Cycling has deep roots at College
By Rahul Raina
Published on Friday, October 14, 2011
The Dartmouth cycling team does not enjoy the same following as other College-sanctioned Division I sports. While men and women clad in tight green racing suits can regularly be seen pedaling their way up and down Hanover’s surrounding hills, the cycling team is rarely in the public eye, despite the sport’s long history at Dartmouth.
The Dartmouth Bicycle Club was founded in the early 1960s by Dan Dimancescu ’64. After leading the University of Connecticut to an Intercollegiate National Title in 1961, Dimancescu transferred to Dartmouth the next year and brought his passion for competitive cycling with him. While the Dartmouth team failed to take off over the next few years, it resurfaced in the late 1970s by winning five straight Ivy League titles from 1977 to 1981.

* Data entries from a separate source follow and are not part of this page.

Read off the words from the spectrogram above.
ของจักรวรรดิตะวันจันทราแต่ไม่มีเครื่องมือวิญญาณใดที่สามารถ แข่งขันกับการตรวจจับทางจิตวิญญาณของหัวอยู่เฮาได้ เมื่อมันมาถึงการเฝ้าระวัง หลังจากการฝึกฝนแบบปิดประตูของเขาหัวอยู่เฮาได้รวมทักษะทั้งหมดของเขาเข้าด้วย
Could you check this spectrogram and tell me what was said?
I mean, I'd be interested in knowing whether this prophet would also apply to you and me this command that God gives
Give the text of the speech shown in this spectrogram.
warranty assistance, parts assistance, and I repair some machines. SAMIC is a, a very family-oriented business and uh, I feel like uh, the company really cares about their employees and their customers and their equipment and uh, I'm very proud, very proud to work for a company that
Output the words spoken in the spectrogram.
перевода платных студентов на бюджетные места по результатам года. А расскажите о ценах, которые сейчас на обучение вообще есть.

The sport has changed signficantly since the 1970s, but the team’s passion for competitive cycling is still just as strong.
Dartmouth’s cycling team won four consecutive League championships from 2002-2005. There are currently 25 undergraduate and graduate students on the team, numbers which are fairly consistent from year to year. The team has had its fair share of talented riders, including former professional cyclists Eric Schildge ’10 and Toby Marzot ’09.

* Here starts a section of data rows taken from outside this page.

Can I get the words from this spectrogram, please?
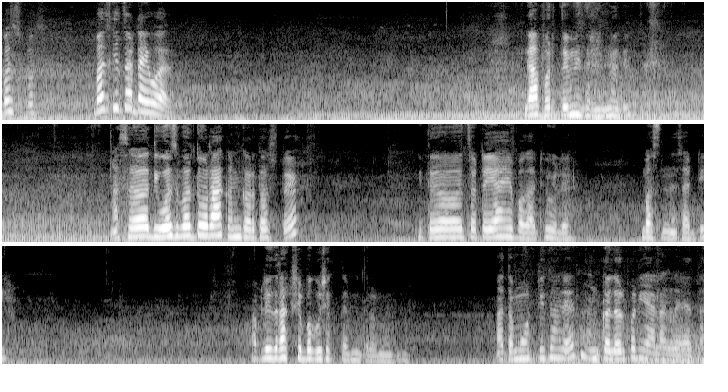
बस बस. बस की चटईवर. घाबरतोय मित्रांनो असं दिवसभर तो राखण करत असतोय. इथं चटई आहे बघा ठेवले बसण्यासाठी. आपली द्राक्षे बघू शकता मित्रांनो तुम्ही. आता मोठी झाल्यात आणि कलर पण यायला लागलाय आता.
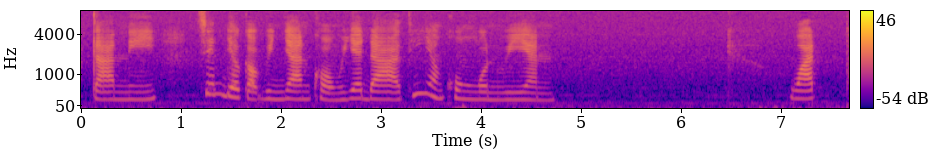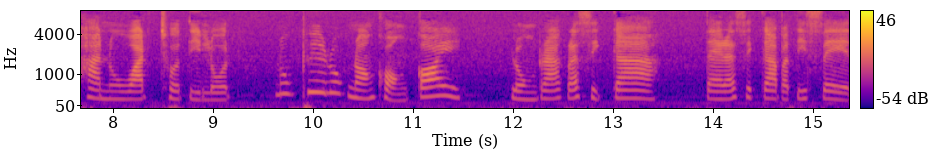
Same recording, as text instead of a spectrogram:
ตุการณ์นี้ เช่นเดียวกับวิญญาณของวิยดาที่ยังคงวนเวียน วัดพานุวัตรโชติรสลูกพี่ลูกน้องของก้อยหลงรักรัสิกา แต่รัสิกาปฏิเสธ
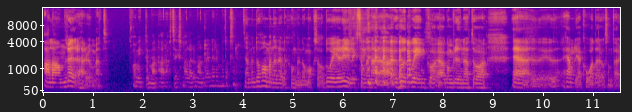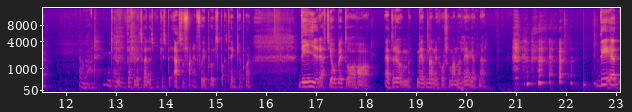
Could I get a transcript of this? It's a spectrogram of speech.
alla andra i det här rummet. Om inte man har haft sex med alla de andra i det rummet också. Ja men då har man en relation med dem också. Och då är det ju liksom den här uh, hoodwink och ögonbrynet och eh, hemliga koder och sånt där. Oh God. Eller väldigt, väldigt mycket spel. Alltså fan jag får ju puls bara att tänka på det. Det är ju rätt jobbigt att ha ett rum med människor som man har legat med. Det är,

While the Big Green’s primary focus is on its spring road-racing season from March to May, some bikers also compete in less publicized events in the fall. Nick Wimer ’12 and Ellen Anderson ADV’16 have already won races this season. The team’s biggest races are the Eastern Conference Championships and the USA Cycling Collegiate National Championships, which are both highly competitive events.
Although cycling does not have a strong contigent in sporting circles — those who watch are usually cyclists themselves or those fair-weathered fans who only tune in for the Tour de France — collegiate cycling has gained more attention in recent years.
“I think it’s an extremely exciting time for the team because throughout the [Eastern Collegiate Cycling Conference], people and riders treat this as a varsity sport,” team social chair Joshua Hall ’14 said. “And I believe we may soon be in a transition phase where the cycling team may become a varsity sport.”
Team members come from a diverse range of cycling backgrounds. While riders like Max Jentzsch ’15 — who rode professionally in Germany before matriculating at Dartmouth this fall — bring a wealth of experience to the Big Green, other students join the team as recreational riders. The team encourages riders of all skill levels to join, according to its website.
“Many team members start with little or no prior experience,” Dartmouth cycling president Matt Nichols ’13 said. “Mentoring new riders is part of the team’s mission.”
Like many Dartmouth club teams, the cycling team sometimes struggles with attempting to compete at a high level and spread awareness about its sport.
“Balancing athletics with academics is a challenge that we all embrace,” Nichols said. “As an entirely student-run team, our team leaders also have sizable responsibilities beyond just riding their bikes.”
As a club team, the cyclists do not have a coach, and instead must organize their own racing schedule. Trying to get bids into competitive races and dealing with the entire team’s financials can be a daunting task.
“Last year we limited the Dartmouth race to an individual time trail and the frat row criterion because these are cheaper and easier to organize,” Dan Holmdahl ’14, the team’s vice president, said in an email to The Dartmouth.
Nichols added that cycling’s busy race schedule can pose further difficulties.
“Performing 25-plus races in a season is a major challenge, especially with the cold and wet weather we face,” he said.
While maintaining active membership on the cycling team is not an easy undertaking, Nichols said the Big Green is enthusiastic about cycling.
“Personally, this team has been my passion for the past two years, and I thank my predecessors, Isaiah Berg [’11] and Michael Rea [DMS ’08], for their lessons in leadership,” Nichols said. “From the joy of qualifying for Nationals as a freshman to the frustration of breaking my collarbone as a sophomore, I feel I’ve paid my dues and I’m ready to be a major player in the conference this year.”